* What is needed *
All lines from the one containing "Identify the words" through the end of the data below are to be repeated exactly, with pictures left out.
:: Dataset entries ::
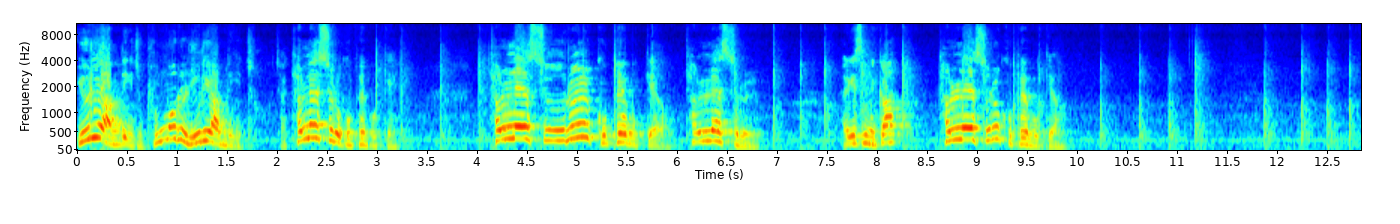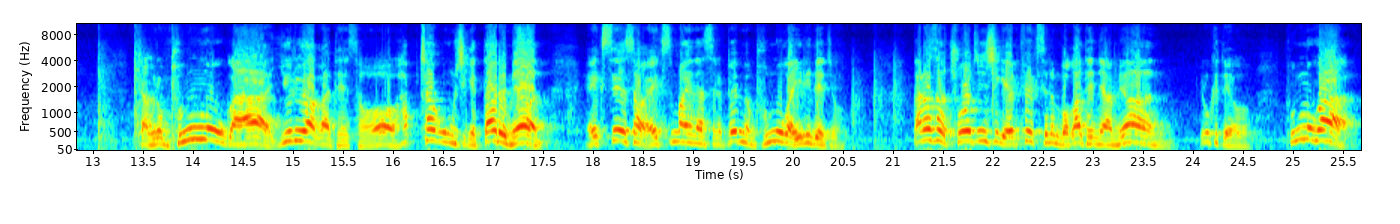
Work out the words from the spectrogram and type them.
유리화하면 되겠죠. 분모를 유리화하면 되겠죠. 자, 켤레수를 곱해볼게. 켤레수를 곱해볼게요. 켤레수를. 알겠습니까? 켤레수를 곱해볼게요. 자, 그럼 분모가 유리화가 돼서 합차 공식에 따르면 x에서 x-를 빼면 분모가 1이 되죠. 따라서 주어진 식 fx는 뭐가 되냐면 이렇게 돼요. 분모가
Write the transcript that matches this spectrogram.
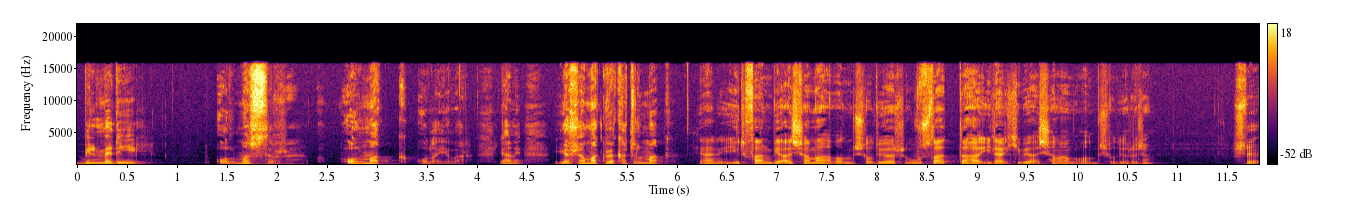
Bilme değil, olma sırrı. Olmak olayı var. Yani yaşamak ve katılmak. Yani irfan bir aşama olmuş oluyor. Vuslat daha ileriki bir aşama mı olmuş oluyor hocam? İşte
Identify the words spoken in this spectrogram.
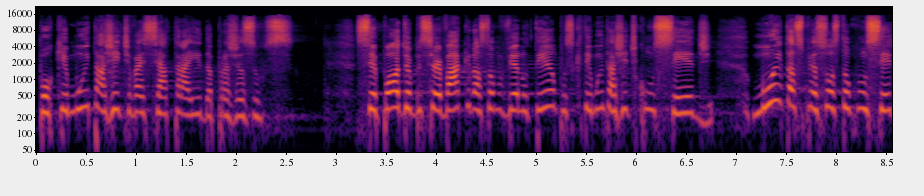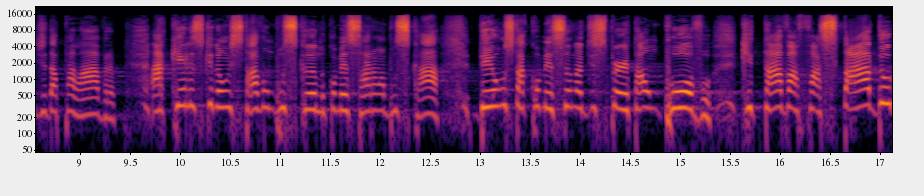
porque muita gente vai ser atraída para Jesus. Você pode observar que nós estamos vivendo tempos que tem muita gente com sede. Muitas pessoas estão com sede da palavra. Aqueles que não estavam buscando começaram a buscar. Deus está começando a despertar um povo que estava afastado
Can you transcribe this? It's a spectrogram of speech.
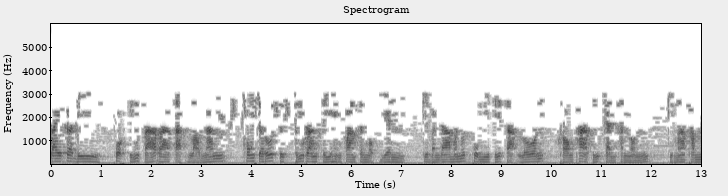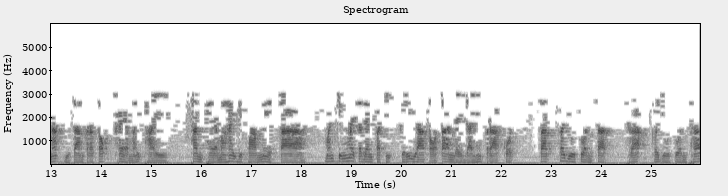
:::
* Worked solution *
Identify the words spoken in this spectrogram.
porque muita gente vai ser atraída para Jesus. Você pode observar que nós estamos vivendo tempos que tem muita gente com sede. Muitas pessoas estão com sede da palavra. Aqueles que não estavam buscando começaram a buscar. Deus está começando a despertar um povo que estava afastado
Can you transcribe this? It's a spectrogram of speech.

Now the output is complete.